The Waldensians and the Word of God

 

October 31, 2017 is the 500th anniversary of the day when a monk named Martin.

Luther nailed 95 Theses, or points for discussion, on the castle church door in Wittenberg, Germany.  It is considered the start of the Protestant Reformation—possibly the greatest revival in the history of the world.  There were significant problems in the organized church at that time.  Martin Luther was not the first to address these concerns but in God’s providence, it was his call for debate in 1517 that the Lord used to ignite a reformation among Christians.

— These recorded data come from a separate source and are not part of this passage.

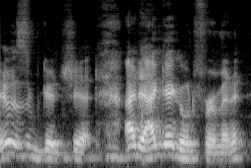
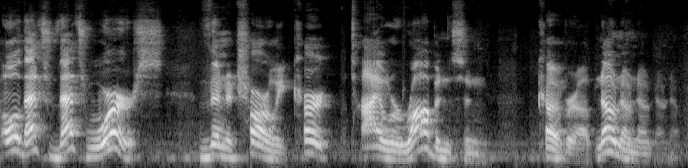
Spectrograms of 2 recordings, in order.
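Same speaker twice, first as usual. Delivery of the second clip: usual speaking voice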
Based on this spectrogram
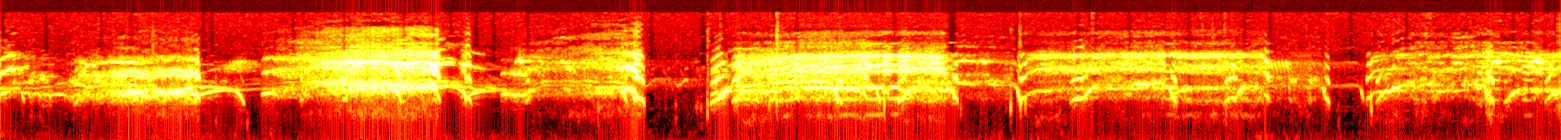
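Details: Feeding time at a falcon nest in Poland's Barycz Valley: several overlapping screechy, wavering calls in long bursts, the loudest around two seconds in, broken by short silences.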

As I said, Luther was not the first, there were others who had raised concerns in the centuries leading up to Luther’s stand.  One of those was the Waldensians.  They got their name from Peter Waldo (1140-1205 Anno Domini).  One of the things that characterized the Waldensians was their love for the Word of God.  They would make translations into their language and memorize large portions of it.  They would also make copies of portions of these Scriptures and give them away.  This may not seem that outlandish to us now, but in the time in which they lived it was illegal to do that.  The pope demanded that they stop reading or teaching the Scriptures in their language or face the penalty of death. 
 

They sent out missionaries who preached to the poor and would read from their French or Italian New Testaments.  These missionaries often went as peddlers selling various items.  When the customers asked if they had anything else to sell, they would say “yes, we have the most precious stone of all, the Word of God.”  And they would leave hand written portions of the Scripture with them.  If they were caught, the penalty would often be a fiery death.

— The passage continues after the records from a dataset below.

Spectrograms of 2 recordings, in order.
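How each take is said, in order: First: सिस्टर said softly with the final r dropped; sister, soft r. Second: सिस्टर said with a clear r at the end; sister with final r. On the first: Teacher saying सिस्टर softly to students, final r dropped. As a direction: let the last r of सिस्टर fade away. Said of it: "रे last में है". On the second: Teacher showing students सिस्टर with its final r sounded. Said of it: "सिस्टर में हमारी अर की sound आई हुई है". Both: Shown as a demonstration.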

But it was not only the ministers who were at risk.  Whole communities were targeted.  In Grenoble, France in 1393, one hundred and fifty Waldensians were burned alive for their faith.  On Christmas Day in 1400 a whole village of Waldensians, including eighty children, were attacked in the Pragela Valley and killed.  In the spring of 1489 more than three thousand men, women, and children were killed in a great cave in the Valley of Loyse.
 

In the 1500’s the Waldensians began to hear of others who were looking to the

Scriptures as they were.  They sent a delegation to meet with several of the reformers in 1530. Both the reformers and the Waldensians rejoiced at how much agreement they had on the basic doctrines in the Word of God.  After years of isolation, they were now part of a rapidly growing church.  

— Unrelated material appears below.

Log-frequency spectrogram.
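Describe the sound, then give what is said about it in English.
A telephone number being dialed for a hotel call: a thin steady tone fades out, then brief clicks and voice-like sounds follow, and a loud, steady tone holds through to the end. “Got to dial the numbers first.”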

May the Lord continue to raise up people who love the Scriptures like the Waldensians.